** Problem statement **
The lines to copy from the data below are those that hold the string "frequency".

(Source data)
☆ ☆ ☆

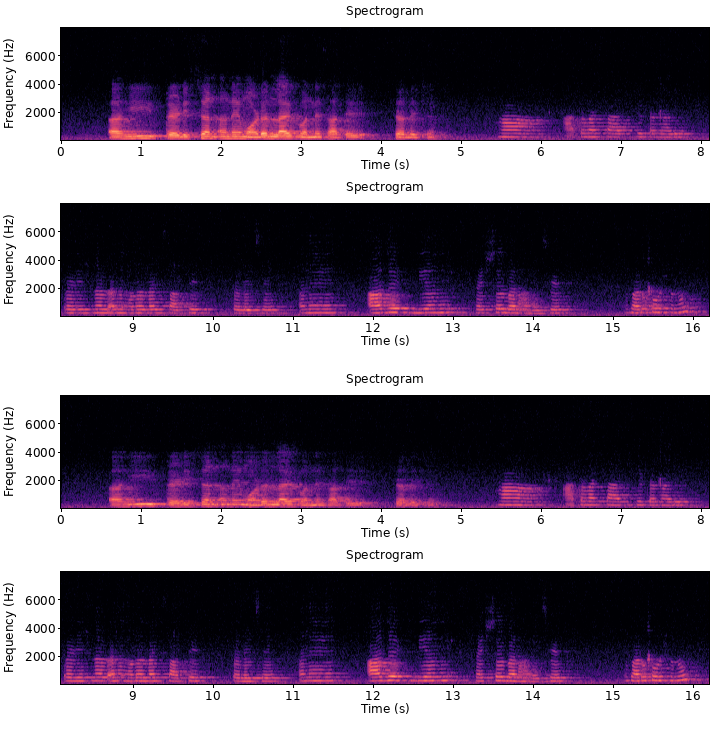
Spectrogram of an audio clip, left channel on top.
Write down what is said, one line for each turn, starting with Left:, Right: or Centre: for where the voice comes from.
Left: અહી ટ્રેડિશન અને મોર્ડર્ન લાાઈફ બંને સાથે ચલે છે
Right: હા આ તો વાત સાચી છે તમારી ટ્રેડિશનલ અને મો લાઈફ સાથે ચલે છે અને આજ ઇન્ડિયાની સ્ બનાવે છે સારું કઉ છું ન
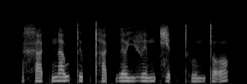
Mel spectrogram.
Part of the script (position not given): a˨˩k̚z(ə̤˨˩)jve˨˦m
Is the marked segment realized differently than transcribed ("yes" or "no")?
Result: yes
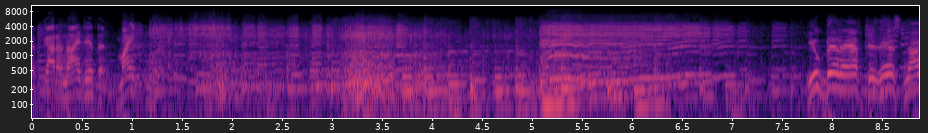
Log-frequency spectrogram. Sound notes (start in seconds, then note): 1.1 engine revving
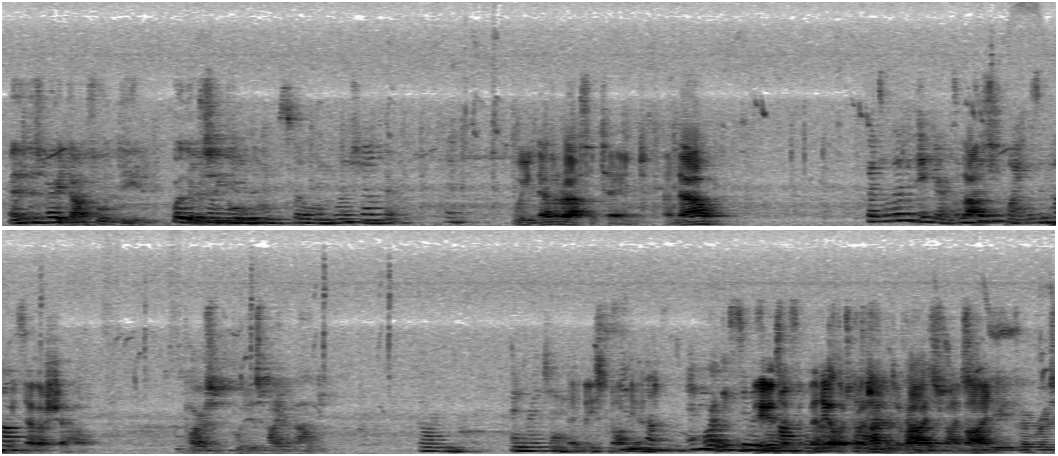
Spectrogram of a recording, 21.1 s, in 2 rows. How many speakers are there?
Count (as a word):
five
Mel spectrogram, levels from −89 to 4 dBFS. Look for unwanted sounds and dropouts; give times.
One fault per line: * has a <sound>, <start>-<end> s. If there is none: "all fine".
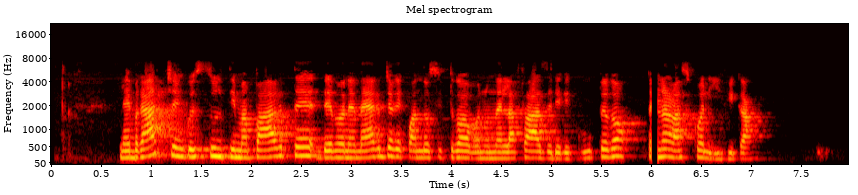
* has a dropout, 6.0-6.1 s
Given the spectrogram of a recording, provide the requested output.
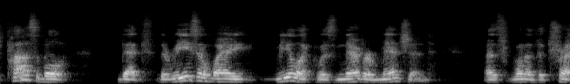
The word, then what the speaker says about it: Mulek: But it's pronounced Mulek. Mulek.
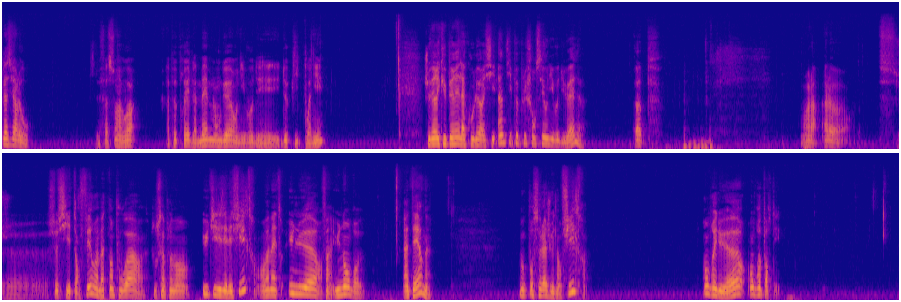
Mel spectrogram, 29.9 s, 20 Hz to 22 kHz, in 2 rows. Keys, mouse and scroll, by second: 8.3 middle click, 9.6 middle click, 9.8 click, 10.5 click, 11.4 KP_Subtract, 12.3 click, 13.0 click, 14.3 click, 15.9 click, 24.3 click, 27.5 click, 28.5 click.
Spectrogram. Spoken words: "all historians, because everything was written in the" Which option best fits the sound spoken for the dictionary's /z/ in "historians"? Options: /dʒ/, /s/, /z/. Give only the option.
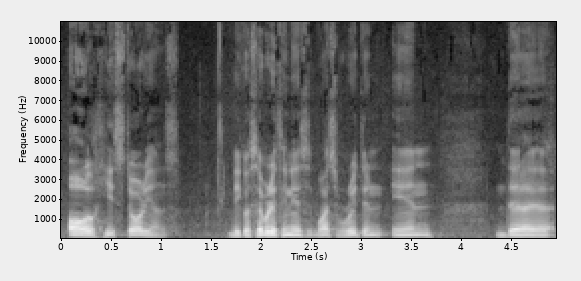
/s/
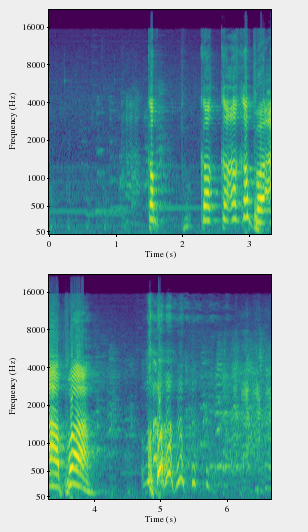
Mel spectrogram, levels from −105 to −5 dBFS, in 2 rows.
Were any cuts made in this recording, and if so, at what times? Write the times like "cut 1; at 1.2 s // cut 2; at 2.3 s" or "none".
cut 1; at 5.4 s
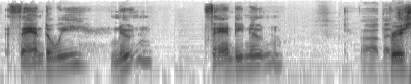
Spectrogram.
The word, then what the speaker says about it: Thandie: Thandie. Give it up Thandie for, Newton. Give it up for Tandy.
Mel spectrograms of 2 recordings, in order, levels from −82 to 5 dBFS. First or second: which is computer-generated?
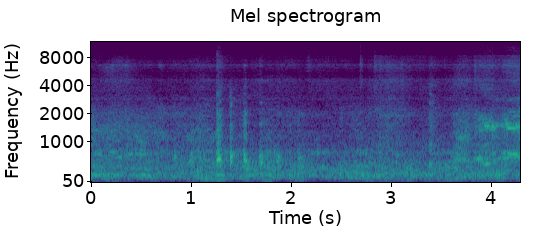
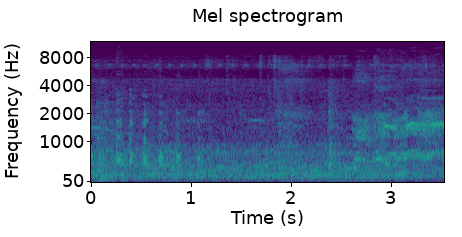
first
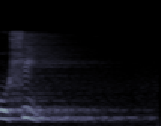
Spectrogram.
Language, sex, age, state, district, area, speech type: Goan Konkani, female, 18-30, Goa, Ponda, rural, read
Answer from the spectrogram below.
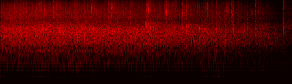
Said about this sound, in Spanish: me encanta lo que estás diciendo. Y aplaudí como tres veces.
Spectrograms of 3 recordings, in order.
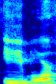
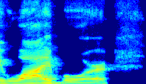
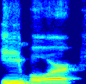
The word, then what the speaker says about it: Ybor: history wise Tampa and Ybor City uh it's pronounced Ebor for those that come visit I know I got a lot of people that say why boar but it's pronounced ibor is a is an amazing maybe the best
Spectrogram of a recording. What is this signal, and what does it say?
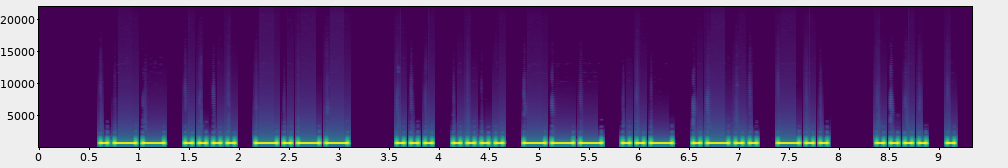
Morse code, heard as a keyed tone, about 17 wpm, 700 Hz. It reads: WHY SHOULD HE
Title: Sentences from Top 1300 Words 17wpm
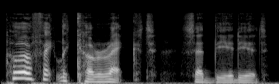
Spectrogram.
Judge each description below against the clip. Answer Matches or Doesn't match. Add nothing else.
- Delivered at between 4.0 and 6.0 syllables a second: Doesn't match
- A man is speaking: Matches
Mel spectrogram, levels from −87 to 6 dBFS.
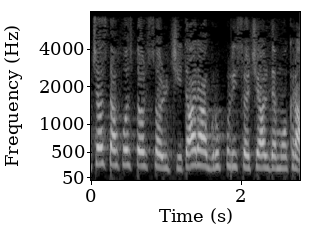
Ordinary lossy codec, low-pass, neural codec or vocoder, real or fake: none; 7.2 kHz; none; real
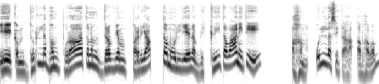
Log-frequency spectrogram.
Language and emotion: Sanskrit, happy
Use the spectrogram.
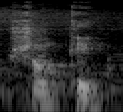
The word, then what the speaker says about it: chantez: que pour jeu il/elle chance nous chantons vous chantez ne prononce pas le zen vous chantez il elle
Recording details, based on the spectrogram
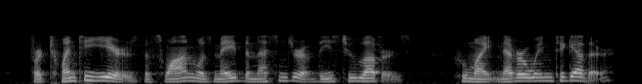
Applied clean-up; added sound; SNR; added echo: neural mask model Resemble Enhance denoiser.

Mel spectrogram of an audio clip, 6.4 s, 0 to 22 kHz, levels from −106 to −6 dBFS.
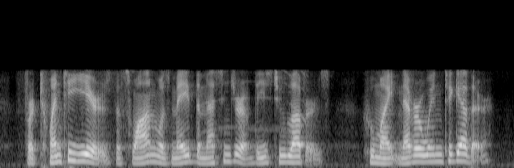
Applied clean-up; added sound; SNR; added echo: neural separator model SepFormer DNS4.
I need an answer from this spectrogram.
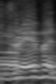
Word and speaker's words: Draven: can only imagine what Dwaven's going to come up with. Oh, it's Draven, not Dwaven. Oh my god, what am I saying?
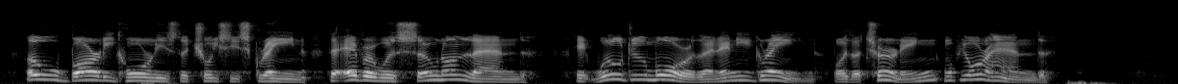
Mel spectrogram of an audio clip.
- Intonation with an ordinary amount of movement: No, wide, 8.1 semitones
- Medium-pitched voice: Yes, medium, 170 Hz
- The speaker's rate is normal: No, slow, 125 wpm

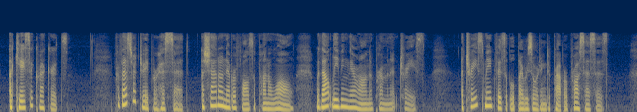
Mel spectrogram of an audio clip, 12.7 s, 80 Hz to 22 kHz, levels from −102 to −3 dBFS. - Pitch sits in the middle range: Yes, medium, 175 Hz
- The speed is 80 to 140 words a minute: Yes, slow, 135 wpm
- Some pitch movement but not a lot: No, wide, 5.9 semitones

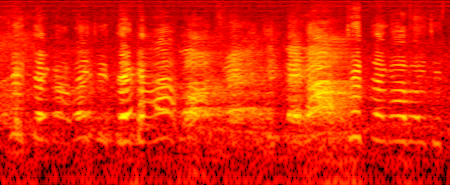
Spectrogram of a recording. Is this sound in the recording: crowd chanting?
yes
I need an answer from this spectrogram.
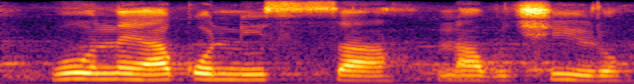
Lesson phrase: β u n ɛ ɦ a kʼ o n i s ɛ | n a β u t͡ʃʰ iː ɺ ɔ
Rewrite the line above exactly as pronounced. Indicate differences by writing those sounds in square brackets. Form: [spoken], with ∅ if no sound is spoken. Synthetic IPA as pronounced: β u n ɛ ɦ a kʼ o n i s [a] | n a β u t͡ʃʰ iː ɺ ɔ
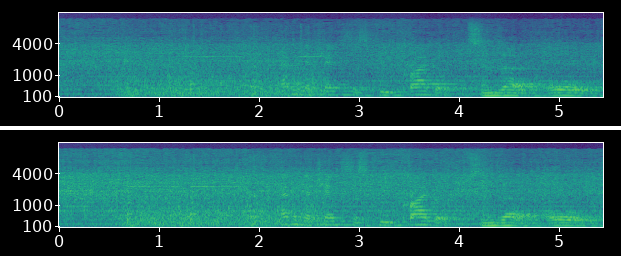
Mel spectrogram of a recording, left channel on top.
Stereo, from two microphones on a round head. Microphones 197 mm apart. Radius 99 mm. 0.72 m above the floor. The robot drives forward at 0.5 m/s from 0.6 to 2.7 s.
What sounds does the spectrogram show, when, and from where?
2.2 s a man speaking: 30° right (ahead or behind), 0.9 m
4.0 s a man speaking: 30° left (ahead or behind), 2 m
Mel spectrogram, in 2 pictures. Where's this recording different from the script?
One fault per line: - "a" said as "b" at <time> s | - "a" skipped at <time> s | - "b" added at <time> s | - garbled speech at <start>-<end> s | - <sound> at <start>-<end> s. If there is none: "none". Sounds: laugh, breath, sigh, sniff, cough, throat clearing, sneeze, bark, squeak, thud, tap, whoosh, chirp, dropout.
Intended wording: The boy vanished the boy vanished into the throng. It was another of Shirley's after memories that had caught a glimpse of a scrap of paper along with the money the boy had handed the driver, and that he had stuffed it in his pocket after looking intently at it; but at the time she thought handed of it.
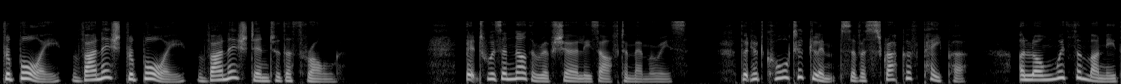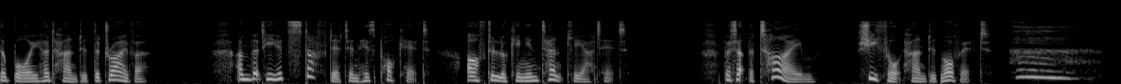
- sigh at 21.3-22.2 s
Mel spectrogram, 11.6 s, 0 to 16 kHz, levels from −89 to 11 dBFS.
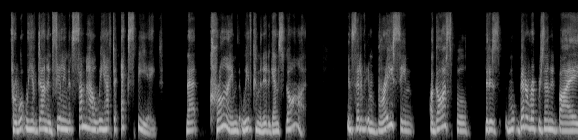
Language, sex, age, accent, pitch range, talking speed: English, male, 50-69, American, 155-200 Hz, 155 wpm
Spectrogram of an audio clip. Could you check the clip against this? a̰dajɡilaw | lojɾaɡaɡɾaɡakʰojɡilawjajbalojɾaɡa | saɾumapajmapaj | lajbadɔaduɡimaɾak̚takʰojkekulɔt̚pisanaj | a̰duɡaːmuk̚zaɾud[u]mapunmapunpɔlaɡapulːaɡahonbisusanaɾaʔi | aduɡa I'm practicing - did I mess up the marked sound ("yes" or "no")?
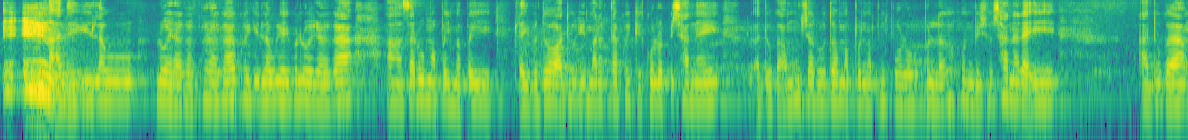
yes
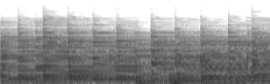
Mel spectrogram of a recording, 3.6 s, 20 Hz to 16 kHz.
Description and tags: Flügel Bigbeat 02 - 132
Steinweg Grandpiano recorded at MusikZentrum Hannover / Germany via Sennheiser MD421 MK1 (bottom) and Sennheiser 2 x MKH40 (stereophonic)
written and played by Philip Robinson Crusius
loop - 132 bpm
steinweg, funk, piano, klavier, beat, steinway, bigbeat, loop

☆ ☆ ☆

** Response below **
Log-frequency spectrogram. Sound notes (start in seconds, then note): 1.1 engine revving
Log-frequency spectrogram.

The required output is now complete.